Words from the IACDS PresidentPublished 29/12, 2016 at 13:13
What a year!
Where do you start with 2016? The year of Brexit. The year of Trump. The year we lost David Bowie, Muhammad Ali and Prince.
Someone said to me recently that if you are at a quiz in a few years’ time and the question begins ‘which year’ you might as well as answer ‘2016’ because it will probably be correct.
The full fall-out of what Brexit and the Trump presidency will mean to industry has not been felt yet. What it means is we go into 2017 with a good deal of uncertainty. We have all lived with uncertainty before and while we cannot bury our heads in the sand we cannot let these events dictate the way we run our business.
In many ways, the upturn in construction in the UK still hasn’t quite happened and we once again keep our fingers crossed that the recent promise of investment in infrastructure will begin to bear fruit.
In the US, the Occupational Safety and Health Administration released its final rule on Respirable Crystalline Silica in March, much to the disappointment of the industry.
The new rule will be extremely difficult for many sawers and drillers to implement and adhere to, which may lead to hefty fines and contractors going out of business. More importantly, there is no equivocal evidence to suggest this new rule will decrease numbers related to health issues and deaths from silica exposure, the numbers are already much lower than OSHA suggest.
It is another development that we will all keep a close eye on to see how it affects companies across the US.
That said I have spoken to one or two people in the industry across the world and it made me much more upbeat about the New Year and what it has to hold than I would have been if I had just picked up a newspaper or switched on a TV.
Training in the industry is reaching strong levels, the Concrete Sawing and Drilling Association in the US graduated 115 people from its four training classes at World of Concrete 2016, which was an 83% increase on 2015.
The DSA apprenticeship scheme has now reached an intake of 55, which is great news for the future of the sector and we will look to build on that.
I understand the forthcoming World of Concrete, will be the biggest and best attended, so it is all very positive as we approach the New Year.
That is just one of the events that is in our calendars for 2017 and is a great way to get the year started in January.
We also have the 45th CSDA Annual Convention and Tech Fair in Puerto Rico in March, followed by the International Association of Concrete Sawers and Drillers 2017 Annual Convention in Vienna, Austria, in May.
As I look back on 2016 from an industry point of view, it has proved again, what I have always believed that networking, that being part of associations and groups with people from the same sector is good for business.
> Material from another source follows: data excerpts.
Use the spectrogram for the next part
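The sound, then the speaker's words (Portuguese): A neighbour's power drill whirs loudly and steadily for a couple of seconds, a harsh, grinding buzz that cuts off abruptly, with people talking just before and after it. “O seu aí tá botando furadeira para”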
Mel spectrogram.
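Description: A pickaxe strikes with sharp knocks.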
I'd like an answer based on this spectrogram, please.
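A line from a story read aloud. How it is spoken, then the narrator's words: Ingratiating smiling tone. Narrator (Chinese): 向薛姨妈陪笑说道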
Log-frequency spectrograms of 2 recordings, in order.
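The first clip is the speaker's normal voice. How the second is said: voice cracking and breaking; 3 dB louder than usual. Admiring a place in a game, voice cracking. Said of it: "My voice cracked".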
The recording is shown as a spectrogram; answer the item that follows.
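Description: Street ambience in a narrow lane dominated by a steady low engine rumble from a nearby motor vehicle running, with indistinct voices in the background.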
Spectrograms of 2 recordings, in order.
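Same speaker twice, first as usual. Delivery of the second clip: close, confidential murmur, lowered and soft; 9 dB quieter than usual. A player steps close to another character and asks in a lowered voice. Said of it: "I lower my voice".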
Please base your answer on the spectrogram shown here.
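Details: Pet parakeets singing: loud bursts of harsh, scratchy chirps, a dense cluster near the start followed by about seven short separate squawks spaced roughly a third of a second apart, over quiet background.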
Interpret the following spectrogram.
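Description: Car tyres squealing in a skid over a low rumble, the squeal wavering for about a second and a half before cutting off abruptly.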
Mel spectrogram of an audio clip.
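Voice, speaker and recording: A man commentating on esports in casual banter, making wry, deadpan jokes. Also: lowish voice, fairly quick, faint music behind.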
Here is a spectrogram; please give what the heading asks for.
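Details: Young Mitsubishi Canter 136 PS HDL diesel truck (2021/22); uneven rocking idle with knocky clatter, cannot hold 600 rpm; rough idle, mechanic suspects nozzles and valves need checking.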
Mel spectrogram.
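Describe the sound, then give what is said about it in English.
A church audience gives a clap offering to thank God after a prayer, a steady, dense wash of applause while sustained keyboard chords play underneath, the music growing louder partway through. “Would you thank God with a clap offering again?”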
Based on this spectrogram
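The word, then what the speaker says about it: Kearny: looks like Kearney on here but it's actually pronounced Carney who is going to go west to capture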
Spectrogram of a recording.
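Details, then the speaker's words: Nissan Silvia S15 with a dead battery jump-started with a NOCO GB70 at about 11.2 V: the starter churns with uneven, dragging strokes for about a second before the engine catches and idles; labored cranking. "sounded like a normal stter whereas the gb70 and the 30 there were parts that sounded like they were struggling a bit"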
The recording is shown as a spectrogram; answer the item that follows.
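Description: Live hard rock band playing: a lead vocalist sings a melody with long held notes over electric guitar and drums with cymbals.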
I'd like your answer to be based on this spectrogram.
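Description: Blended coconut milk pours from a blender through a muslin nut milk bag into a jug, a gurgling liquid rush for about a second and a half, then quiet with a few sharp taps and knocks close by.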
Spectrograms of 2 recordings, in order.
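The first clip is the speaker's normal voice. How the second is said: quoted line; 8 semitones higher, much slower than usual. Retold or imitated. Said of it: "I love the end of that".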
The knowledge we can share and the things we can achieve together make the industry much stronger than if we all work in isolation.
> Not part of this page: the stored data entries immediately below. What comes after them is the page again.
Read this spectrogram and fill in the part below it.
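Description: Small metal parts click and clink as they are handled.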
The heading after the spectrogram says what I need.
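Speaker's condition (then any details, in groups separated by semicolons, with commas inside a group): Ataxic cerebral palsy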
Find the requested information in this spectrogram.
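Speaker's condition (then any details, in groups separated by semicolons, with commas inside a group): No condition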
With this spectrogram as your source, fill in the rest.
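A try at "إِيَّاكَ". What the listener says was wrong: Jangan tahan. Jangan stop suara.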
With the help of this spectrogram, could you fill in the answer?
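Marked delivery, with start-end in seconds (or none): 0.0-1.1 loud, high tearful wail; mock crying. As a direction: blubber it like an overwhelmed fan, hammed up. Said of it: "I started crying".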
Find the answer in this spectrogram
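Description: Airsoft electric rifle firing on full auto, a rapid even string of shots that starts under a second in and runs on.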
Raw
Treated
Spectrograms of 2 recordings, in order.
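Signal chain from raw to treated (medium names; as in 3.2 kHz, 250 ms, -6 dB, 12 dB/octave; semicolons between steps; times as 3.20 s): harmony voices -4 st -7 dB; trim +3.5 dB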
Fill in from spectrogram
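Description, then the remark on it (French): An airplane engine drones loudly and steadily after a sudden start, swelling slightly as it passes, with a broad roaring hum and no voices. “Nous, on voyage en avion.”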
The key point for the IACDS is that we are moving from being behind the industry - the IACDS was an organisation to talk about the issues - to become the think-tank for the future, moving ourselves to the front-line of what will drive the industry forward.
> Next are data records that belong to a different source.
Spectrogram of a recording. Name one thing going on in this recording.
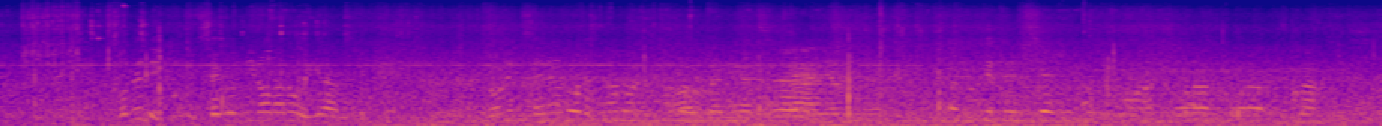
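Men talk nearby in a crowd, murmuring.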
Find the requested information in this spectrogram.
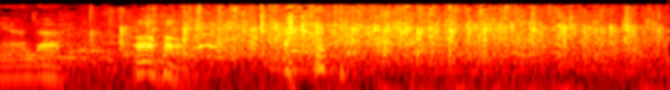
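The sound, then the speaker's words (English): Audience applause, a full, steady rush of clapping from a crowd, with a voice speaking over its opening moments. “she should get the applause for sure.”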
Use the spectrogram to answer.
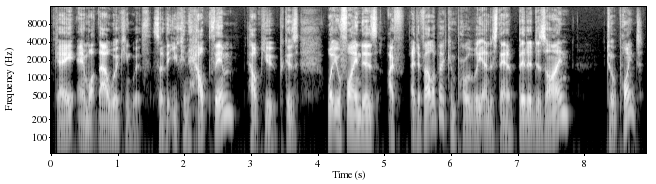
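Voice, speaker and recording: A middle-aged man with a New Zealand accent, answering viewer questions in a casual live stream about design software. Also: fairly low pitch, fairly quick. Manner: chatty, reads viewer questions aloud, animated asides. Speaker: online design course instructor.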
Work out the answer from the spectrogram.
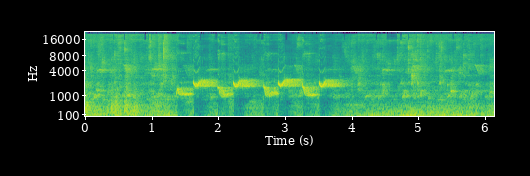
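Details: Papuan beach bulbul singing a loud, penetrating song: four repeated two-part whistled phrases, each a lower note jumping to a higher held note, about every 0.6 seconds, over a steady background hiss.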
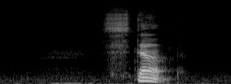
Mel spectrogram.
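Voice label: "stump", English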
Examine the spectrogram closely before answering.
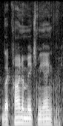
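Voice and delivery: ordinary talk, nothing marked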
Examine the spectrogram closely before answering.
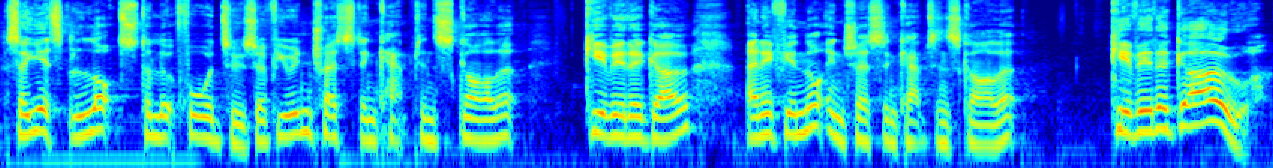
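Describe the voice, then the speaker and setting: A man's voice: on the high side, expressive, moderate pace. British man co-hosting, faint music. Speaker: podcast co-host. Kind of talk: casual chat.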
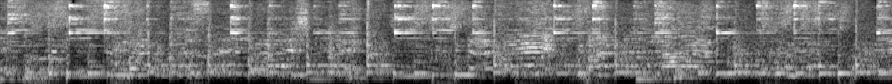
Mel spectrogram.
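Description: Haitian Vodou ceremonial music: a man singing into a microphone over drums and a metal bell struck in a steady, repeating beat.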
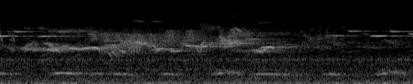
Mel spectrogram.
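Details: Common swifts, 'bangers' flying at and around a house on June 5th 2011: a continuous wash of thin, high screaming trills that rise and fall over one another, with a faint low wavering tone underneath.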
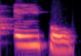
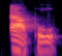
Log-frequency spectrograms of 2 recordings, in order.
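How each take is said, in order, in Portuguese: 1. A primeira vogal desliza como um ditongo. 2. A primeira vogal é uma vogal simples. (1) "muita gente vai acabar chamando" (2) "não vai poder ser A, vai ser A mesmo"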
To do this, we are working on several strategic lines, which include visibility (website, social networks and communications), recognition of professionalism (Diamond Award), standardisation (anchoring and tolerances) an active network (video conferences, supporting meetings/events of the National Associations) and representative (we’ve made moves to regain the Austrian and Italian associations).
We want 2017, therefore, to be the year in which we start to grow membership of contractors. As this was approved at the General Assembly, we will be making a concerted effort to attract the top three or top five of each country and get them involved in the IACDS as members.
This is very relevant, as it will allow IACDS to be more representative, to have more resources and also to get past the image that this is a club for associations and suppliers.
In the UK, Build UK has seen the biggest companies and the smallest supply chain contractors come together in a way never dreamed of before and, while you can never expect it to be perfect, it means the whole of construction can work in tandem and find solutions rather than problems.
I hope that 2017 will see these ties strengthened and that we can all continue to work together in a way that benefits everyone within our wonderful industry.
I look forward to seeing you all again over the course of 2017 and as ever, please feel free to contact me if you need any help with any issues you may face, no matter how large or small.
Have a happy and prosperous New Year.
Julie White, President of IACDS